Deceived by Desire
Marie Force’s Deceived by Desire, the second in her Gilded series, takes place in Rhode Island, at the turn of the twentieth century. It begins when Aubrey Nelson, having invited his friends to his parents’ seaside residence, arrives first and finds the place unfit for human habitation. The previous staff quit en masse because Aubrey’s mother is a nightmare to work for, and the new housekeeper, Maeve Brown, is desperately trying to whip the place into shape almost single-handedly.

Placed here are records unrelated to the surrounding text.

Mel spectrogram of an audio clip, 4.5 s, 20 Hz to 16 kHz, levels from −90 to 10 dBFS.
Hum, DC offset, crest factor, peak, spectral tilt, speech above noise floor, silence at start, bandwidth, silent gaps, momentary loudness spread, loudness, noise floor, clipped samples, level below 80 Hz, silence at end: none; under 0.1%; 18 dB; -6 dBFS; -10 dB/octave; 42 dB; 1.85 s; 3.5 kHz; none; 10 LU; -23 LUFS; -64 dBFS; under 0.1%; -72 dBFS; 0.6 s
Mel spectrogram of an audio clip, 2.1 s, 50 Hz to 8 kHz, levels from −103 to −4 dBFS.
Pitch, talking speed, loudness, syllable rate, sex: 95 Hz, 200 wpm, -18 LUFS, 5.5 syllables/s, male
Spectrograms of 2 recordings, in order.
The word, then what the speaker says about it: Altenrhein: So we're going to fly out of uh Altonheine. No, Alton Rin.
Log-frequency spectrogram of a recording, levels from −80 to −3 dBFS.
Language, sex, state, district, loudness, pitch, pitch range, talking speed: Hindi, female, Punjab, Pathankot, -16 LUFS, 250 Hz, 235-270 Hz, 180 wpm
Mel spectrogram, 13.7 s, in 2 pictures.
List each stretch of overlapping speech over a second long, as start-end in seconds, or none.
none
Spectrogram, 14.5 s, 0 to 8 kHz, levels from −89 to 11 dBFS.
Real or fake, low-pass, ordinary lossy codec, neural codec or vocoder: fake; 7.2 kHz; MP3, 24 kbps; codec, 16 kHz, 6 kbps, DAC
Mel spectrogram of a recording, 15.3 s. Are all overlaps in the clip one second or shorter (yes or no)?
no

This is an interesting start with a challenge for the hero and heroine, but the book immediately plunges into problematic issues. Maeve mistakes Aubrey for the new butler, and he indulges his insta-lust by playing along, well aware that he can get further with her as a fellow servant than as her employer. Then the butler shows up, but Aubrey is undeterred. He invites Maeve on a picnic, keeps telling her to call him by his first name, and comes to her room at night to offer her some cake. Maeve, who’s hiding a Dark Secret, says over and over that this isn’t appropriate, that she’s not interested, and that if something happens she has more to lose than he does. But by the second day they’ve known each other, he’s in love, because she’s Not Like Other Women.

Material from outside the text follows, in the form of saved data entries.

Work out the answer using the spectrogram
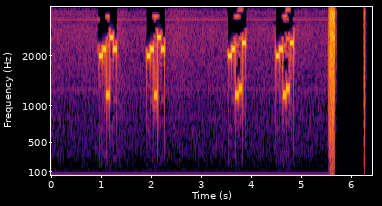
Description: Five-tone selective call (ZVEI), heard as quick runs of five tones, tones of about 70 ms. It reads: 89229 89229 89230 89230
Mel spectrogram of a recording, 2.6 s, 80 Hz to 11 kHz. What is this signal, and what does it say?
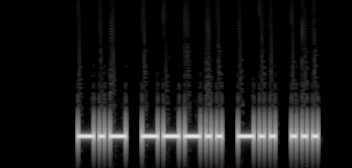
Morse code, heard as a keyed tone, about 29 wpm, 700 Hz. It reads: K8DS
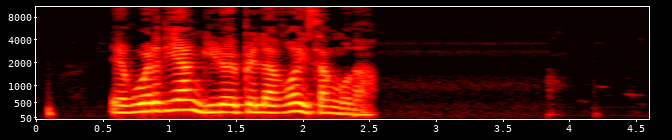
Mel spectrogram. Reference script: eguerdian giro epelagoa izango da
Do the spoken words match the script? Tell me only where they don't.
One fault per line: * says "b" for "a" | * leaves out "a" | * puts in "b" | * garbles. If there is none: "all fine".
all fine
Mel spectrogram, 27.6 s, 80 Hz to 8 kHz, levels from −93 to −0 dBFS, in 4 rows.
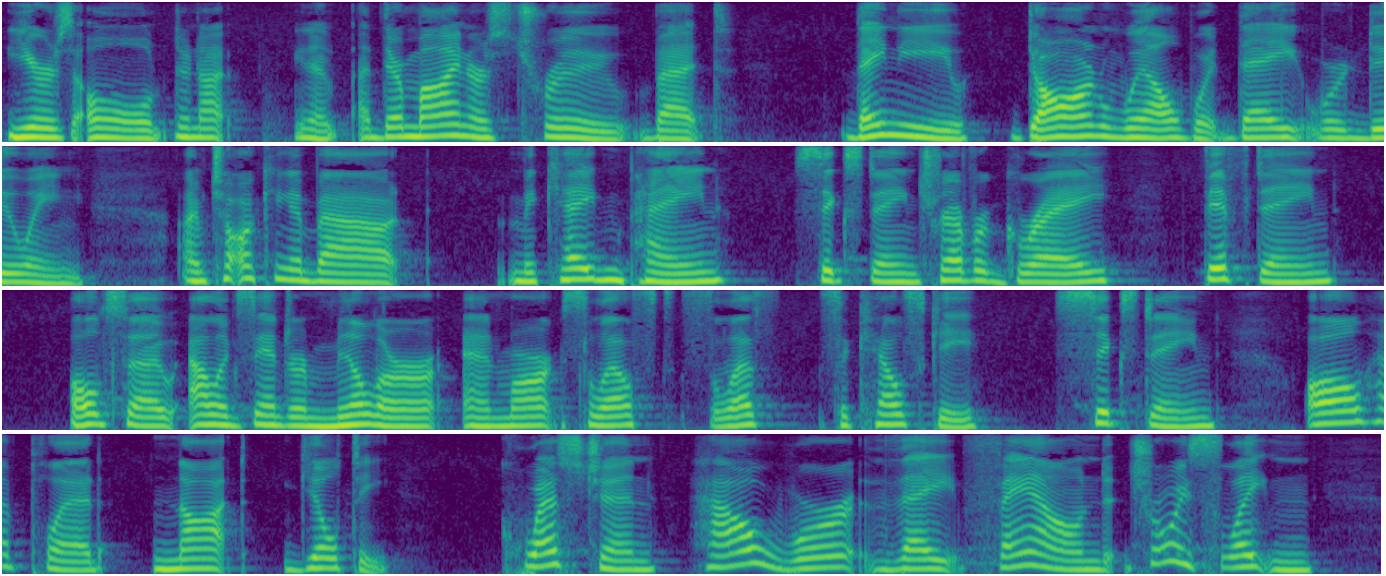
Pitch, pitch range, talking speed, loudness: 190 Hz, 175-205 Hz, 105 wpm, -19 LUFS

Readers looking for these tropes might enjoy this book. But for my part, I was extremely uncomfortable with the setup whereby an employer ignores an employee’s boundaries because he claims he’s so attracted to her that he can’t control himself around her. It was difficult to believe this book was published in 2019. Aubrey keeps pushing and pushing for intimacy, for marriage, and for Maeve to do things that embarrass her. She bites her lip and makes token protests (“Please, Mr. Nelson, this is indecent.”) but then does what he wants. He makes all the decisions, including those to do with having children (If she ended up pregnant, that would keep her with him, or so he hoped.), because he has all the power, the money, and the experience.
But at the same time, this is dull to read because the two of them constantly tell each other how beautiful, brave, kind and loving the other one is, which the narrative calls “witty banter”. Their conversations beat the same issues to death. Maeve frets that she won’t be accepted by society, Aubrey says she’s perfect and he loves her. Maeve feels guilty about her Dark Secret, Aubrey says she’s perfect and he loves her. Oh, and the Dark Secret? She defended herself from her evil husband (who was impotent – virgin widow ahoy!) and the force of gravity killed him for her.
Aubrey’s family and friends then turn up, perhaps because Aubrey and Maeve adoring each other isn’t enough to pad out the rest of the book. His friends are the sort of aristocrats who don’t use titles, because this isn’t set in some dystopian hell where class distinctions exist. They describe how they became besotted with their wives in the previous book, while the wives instantly befriend Maeve. Then the hero of the next book hears that his father and brother were killed in the same accident, making him an earl though he’s avoided responsibility all his life.
But Aubrey’s mother hates Maeve for being lower-class and Irish. Everyone – including Maeve’s maid – reassures her and tells her she’s wonderful, but Maeve literally trembles when her mother-in-law glares at her. Finally, the mother-in-law says Aubrey is too good for Maeve, so she should leave him. Maeve, who’s pregnant, runs off without a word to Aubrey, let alone a plan to support herself. So he has his mother dragged away screaming while he finds Maeve…
…and, unbelievably, the story ends. Yes, there’s the blissful baby-logue, the expected cherry on the cliché cake, but the story stops without Maeve having done a thing to stand up to her mother-in-law. I couldn’t believe what a cop-out this was.
Finally, the sex scenes are numerous, but one of them refers to “the soft pouch under his scrotum”. Maybe he has two scrotums? Scrota? Whatever. Between the exhausted tropes, the consent issues, and most of all, a heroine with less backbone than a jellyfish, there’s nothing to recommend about Deceived by Desire.